Critics say Galmudug, one of many regional states now dotting Somalia, has failed to live up to its promises.
Hashi Warsame, a Galkayo resident, says little has been done about poor infrastructure, institution building and improving public services.
“I believe corruption is the main factor which is undermining Galmudug,” he said.
Galmudug state covers four main towns in central Somalia including Hobyo, Harardhere, Gelinsor and the southern half of Galkayo, but militant Islamist group al-Shabaab last year gained control of Harardhere after it merged with Hizbul Islam. The northern half of Galkayo is ruled by the autonomous state of Puntland.
Residents say that while Puntland is providing services to its people, the Galmudug administration has delivered nothing.
“The only thing residents in Galmudug can remember is the peace agreement with Puntland that related to security collaboration with the two sides,” said Hashi.
Clan rivalries and widely available small arms make security fragile, say locals. According to Galmudug analysts, piracy and clan-related tensions are common in the areas – usually between the larger Sa’ad clan, which has the state authority, and its Saleban counterparts.

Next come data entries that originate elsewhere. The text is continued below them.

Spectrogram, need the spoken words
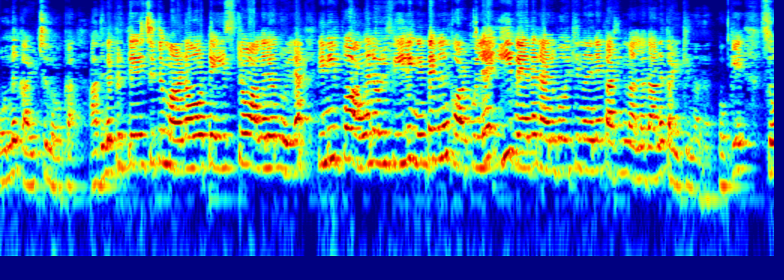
ഒന്ന് കഴിച്ചു നോക്കുക. അതിന് പ്രത്യേകിച്ചിട്ട് മണോ ടേസ്റ്റോ അങ്ങനെയൊന്നുമില്ല. ഇനിയിപ്പോ അങ്ങനെ ഒരു ഫീലിംഗ് ഉണ്ടെങ്കിലും കുഴപ്പമില്ല. ഈ വേദന അനുഭവിക്കുന്നതിനെക്കാട്ടിലും നല്ലതാണ് കഴിക്കുന്നത്. ഓക്കെ സോ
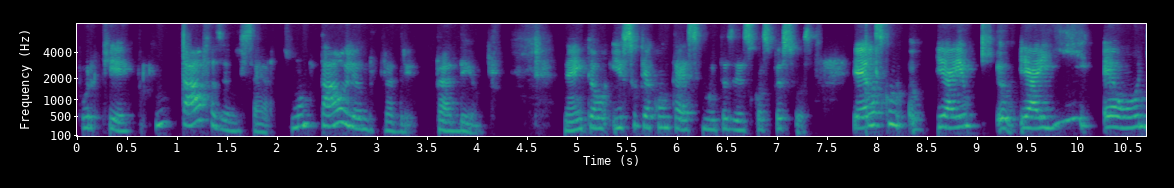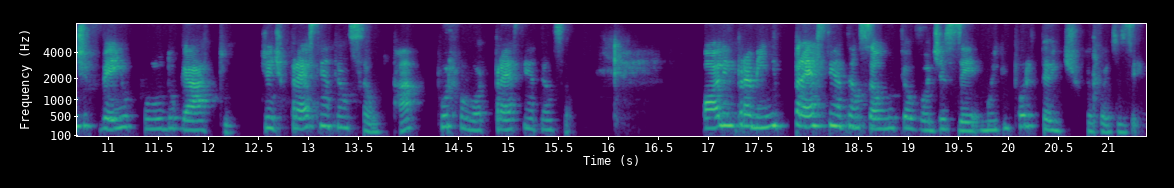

In a stark illustration of the clan problems, a Somalia Report journalist in Hobyo to investigate piracy and accusations of toxic dumping was detained by the Sa'ad clan militia amid inter-clan suspicions on Saturday.
“(President Mohamed Ahmed) Alin is good at showing off to the world that he is Galmudug leader but the reality on the ground is different,” Abdirahman Said, Galkayo-based journalist, told Somalia Report. “Institutions must tackle possession of guns by the locals, and then peace and other governance institutions can grow.”
Alin could not be reached for comment, but in an earlier interview with Somalia Report, he said that the security forces, numbering around 100, were in desperate need of international funding to provide arms and communications equipment to improve security and fight piracy.
Residents have chased pirate gangs north of Hobyo, sick of their debauched lifestyles, but Alin says they are unable to do anything else without further resources.